You shrugged, you
had not changed since I last saw you, even the same clothes; baggy shirts over
long shorts despite the cold February weather.
happy and didnt really need me you murmured after a pause,
you were more interested in finding your roots than being with
But I missed
you, I wept when I saw that you had gone. For a moment I longed to hold
you, but I restrained myself and hugged into myself.
The room was quiet;
just twenty paintings dimly lit and us, sharing a bench and whispering to each
happened? I asked gently.
You continued to
stare at the floor, as if you could not bear to think about it.
On the coach,
we drove for hours, I must have fallen asleep because I was woken by a bang and
the coach was off the road, surrounded by young men with guns, who made us get
out. It was ridiculous, there were a few old ladies and me; what were they
expecting to steal?
I only heard about
it the following week when a policeman came to see me in the hotel, and then
your parents came to Tirana, the city you had only reached when you were dead,
and took your body back home to England. I met them briefly in a hotel. They
were kind but I knew they blamed me for not going with you, as if I would have
restrained you from attacking those armed thugs, but perhaps they were right,
perhaps I would have.
you come back with us? your parents asked.
But I shook my head
and said nothing, and after they both hugged me, they left me sitting in the
hotel lobby crying.
I felt his hand on
my wrist, I am sorry I upset you.
Why did you
have to be so brave?
They hit an
old woman. We had tried to talk earlier, and she seemed a kindly old lady, a
widow probably with grandchildren who she tried to support with her meagre
means. And she said something to the leader of these bandits, and he hit her
with the butt of his rifle in the stomach and spat on her. And then I attacked
him, I didnt have a chance really, but I was so angry. And soon I
was on the floor, as they took it in turn to hit me with their
I gulped as tears
came to my eyes.
you know my last feelings? Not my family, not even you. Just sorrow that
I wasnt going to reach Tirana.
sorry I told you, truly.
okay. And I felt you start to fade, until you were just a voice in my
Are you going
back? you asked.
And then you were
gone and so I left the gallery and headed out into the crowds.
For the first time I
caught the tube out to Walthamstow cemetery where you are buried. I should have
gone to your funeral, or visited your grave, but I was here now. I bought some
flowers from a stall at the entrance; and often visiting the office I found
where you lie, surrounded by strangers.
I lay the flowers
down, and sat on the cold grass, but I could not feel anything, and could not
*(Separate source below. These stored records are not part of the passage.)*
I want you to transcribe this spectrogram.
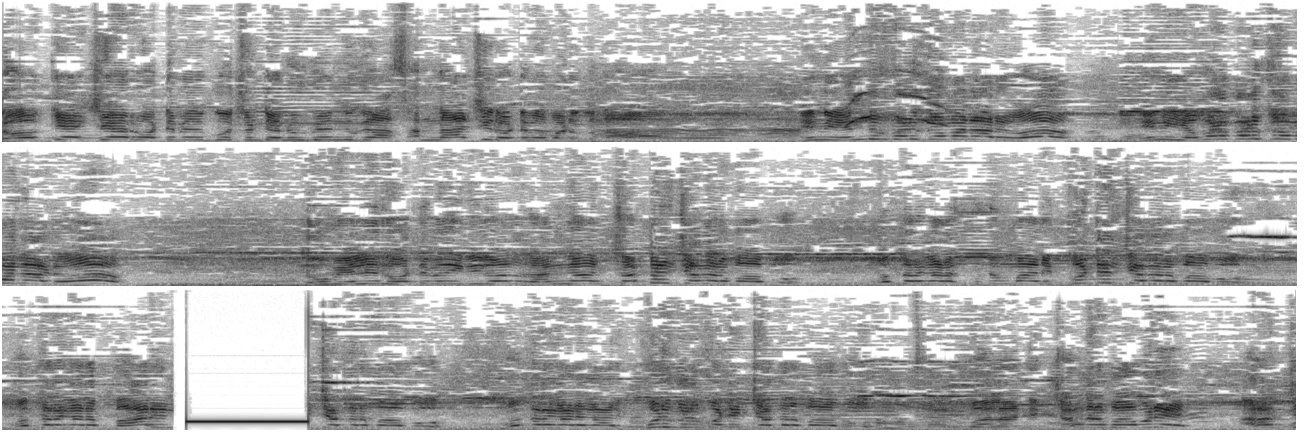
లోకేషే రోడ్డు మీద కూర్చుంటే నువ్వెందుకు ఆ సన్నాచి రోడ్డు మీద పడుకున్నావు? నిన్ను ఎందుకు పడుకోమన్నారు? నిన్ను ఎవరు పడుకోమన్నాడు నువ్వు వెళ్ళి రోడ్డు మీద ఈ రోజు రంగాన్ని చంపిన చంద్రబాబు ముద్రగడ కుటుంబాన్ని కొట్టిన చంద్రబాబు ముద్రగడ భార్య చంద్రబాబు ముద్రగడ గారి కొడుకును కొట్టిన చంద్రబాబు. అలాంటి చంద్రబాబునే అరెస్ట్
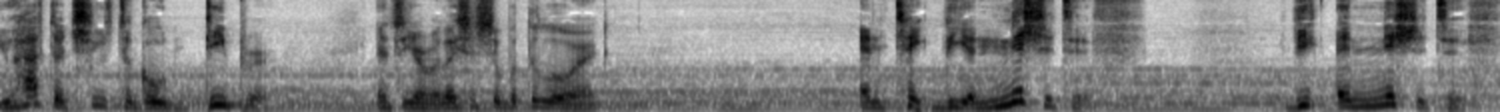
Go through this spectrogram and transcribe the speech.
You have to choose to go deeper into your relationship with the Lord and take the initiative, the initiative.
help but feel that you were back in Albania, where you left me. I kissed the
cold stone, and then without a word I turned and left you, cold in the damp
London soil, and hurried away, back to that lawless country I call home.